However, 45 words are too many. Good definitions should be 20 words or less. If it takes longer than one breath to explain something, go back to the drawing board!
So here is my updated definition that I will likely continue to refine:
Digital Transformation is application of digital capabilities to processes, products, and assets to improve efficiency, enhance customer value, manage risk, and uncover new monetization opportunities.
Dang it! 25 words. I’m going to need some help (maybe I don’t count the first two words “Digital Transformation”).
But to make this Digital Transformation definition clear and actionable, we also need to define “digital capabilities,” which we’ll define as:
While it’s very useful to have a definition, how about we highlight the value of digital transformation by illustrating the difference between a traditional organization and one that has been digitally transformed? So let’s consider a hypothetical case study comparing two companies in the Grocery industry – a traditional Grocer and a “Digitally Transformed” Grocer – to see what the differences might look like.
Digital Transformation: Grocery Chain Case Study
Let’s create an example that most everyone can relate to – the Grocery business. Everyone has to buy groceries, and there is certainly plenty of business model disruption and customer disintermediation happening in the Grocery industry! So let’s compare a traditional Grocery chain with a digitally transformed Grocery chain.
Note: all the information for this exercise has been pulled from public sources, and I have provided links to those public sources.
Digital Transformation Case Study Summary
While this assessment is certainly not thorough, I think one can start to see the dramatic differences between a traditional business model that mainly relies on a physical presence to be successful, versus a digitally transformed business model that employs these new capabilities – powered by customer, product, and operational insights – to enhance customer value, physical facilities, products and processes.
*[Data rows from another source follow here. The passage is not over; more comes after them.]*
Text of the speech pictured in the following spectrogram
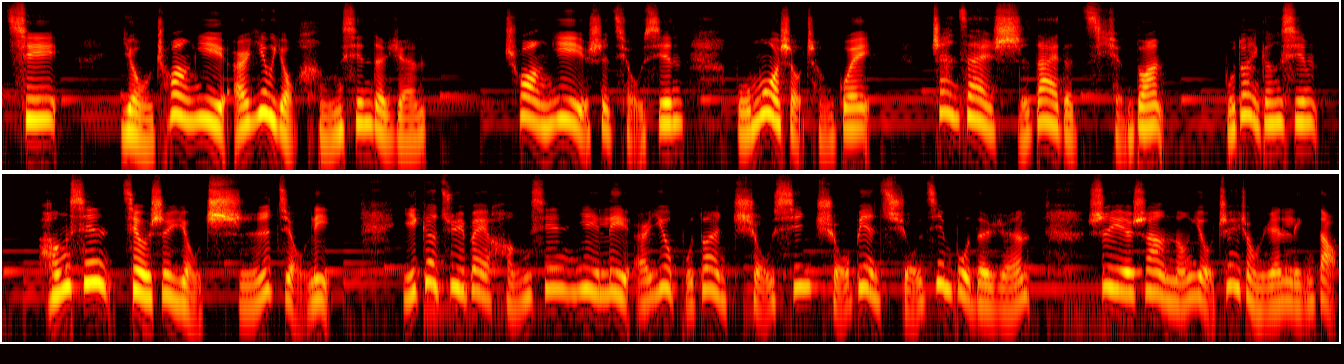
七，有创意而又有恒心的人，创意是求新，不墨守成规，站在时代的前端，不断更新。恒心就是有持久力，一个具备恒心毅力而又不断求新求变求进步的人，事业上能有这种人领导，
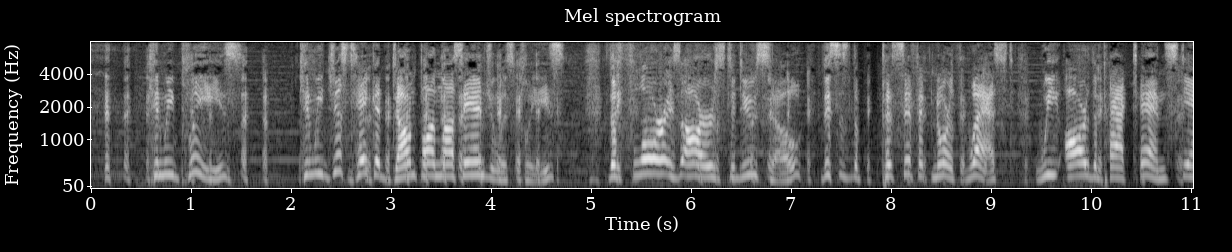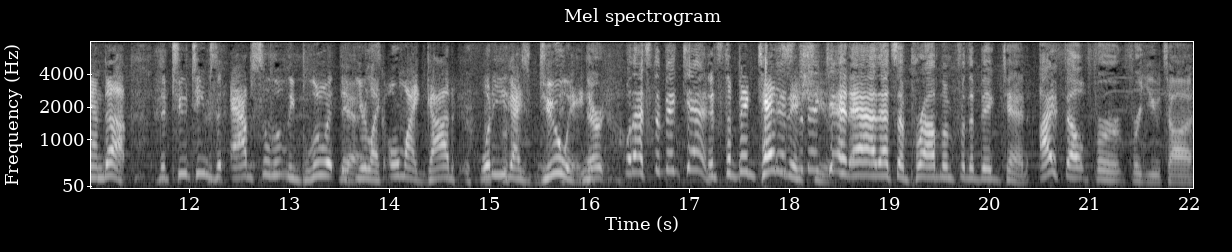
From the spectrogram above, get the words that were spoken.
can we please? Can we just take a dump on Los Angeles, please? The floor is ours to do so. This is the Pacific Northwest. We are the Pac 10. Stand up. The two teams that absolutely blew it, that Yes. you're like, oh my God, what are you guys doing? They're, well, that's the Big Ten. it's the Big Ten's It's issue. the Big Ten. Ah, that's a problem for the Big Ten. I felt for for Utah.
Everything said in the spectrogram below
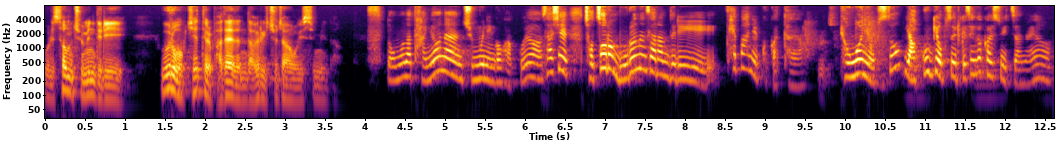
우리 섬 주민들이 의료복지 혜택을 받아야 된다 그렇게 주장하고 있습니다. 너무나 당연한 주문인 것 같고요. 사실 저처럼 모르는 사람들이 태반일 것 같아요. 병원이 없어? 약국이 없어? 이렇게 생각할 수 있잖아요.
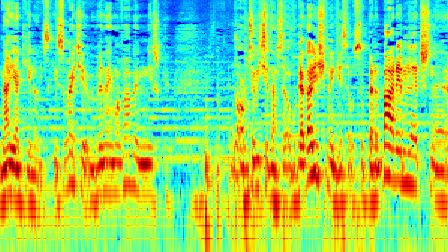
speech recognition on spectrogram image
na Jagiellońskiej. Słuchajcie, wynajmowałem mieszkanie no oczywiście tam sobie obgadaliśmy, gdzie są super bary mleczne. E,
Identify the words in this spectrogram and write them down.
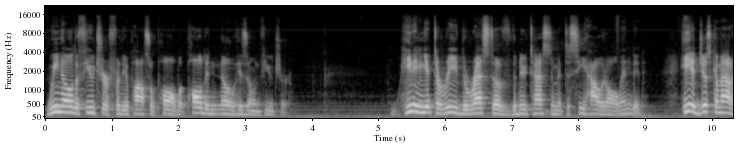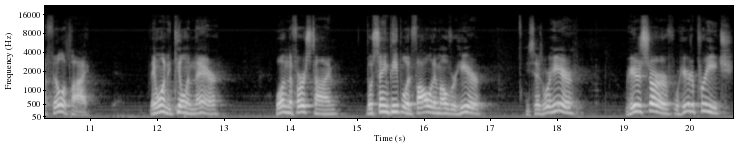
We know the future for the Apostle Paul, but Paul didn't know his own future. He didn't get to read the rest of the New Testament to see how it all ended. He had just come out of Philippi. They wanted to kill him there. Wasn't the first time. Those same people had followed him over here. He says, We're here. We're here to serve. We're here to preach.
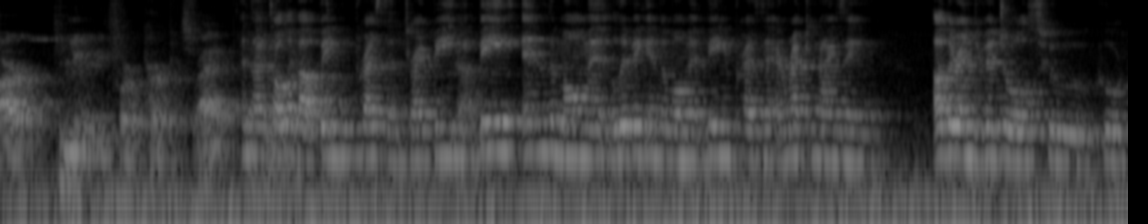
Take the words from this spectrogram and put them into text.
our community for a purpose, right? And that's all about being present, right? Being Yeah. being in the moment, living in the moment, being present, and recognizing other individuals who who are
So how does this digital transformation affect the customer and the business? From a customer perspective, digital transformation can create a more seamless, more prescriptive customer engagement that yields the following benefits:
Easier for the customer to find the products that they want, especially those at the “long end of the tail”
Easier for the customer to comparison shop and get recommendations from others to ensure that they are getting the product that they want at a competitive price
Easier for the customer to get their products and schedule delivery (same day delivery, drone delivery)
Easier for customers to share their shopping experiences and get timely resolution to any issues or problems
And there are significant benefits to the retailer, including:
Superior customer insights via more detailed and more diverse customer engagement data that can lead to optimized planning, procurement, logistics, inventory management, merchandising, marketing, sales and support processes
Improved customer lifecycle management (from acquisition, to maturation, to retention, to advocacy)
Reduced inventory costs through predictive product, market, and seasonal predictive analytics and real-time data feeds
Reduced security risks via a more thorough instrumentation of the entire order-to-cash cycle
Less product spoilage and shrinkage with customer, product and operational predictive insights
Superior business flexibility with the ability to identify shifting customer demands and predict the resulting customer, product and operational impacts
I would love to have the cycles to do this sort of Case Study across more industries, but I do have a day job that pays the mortgage (and Starbucks and Chipotle visits!!). The most exciting part of these new digital transformation discussions that I’ve been having with customers is that these outcomes are all now possible, and, in fact, are coming to fruition (that is, with a little guidance).
Bill Schmarzo is the CTO, Dell EMC Services (aka “Dean of Big Data”)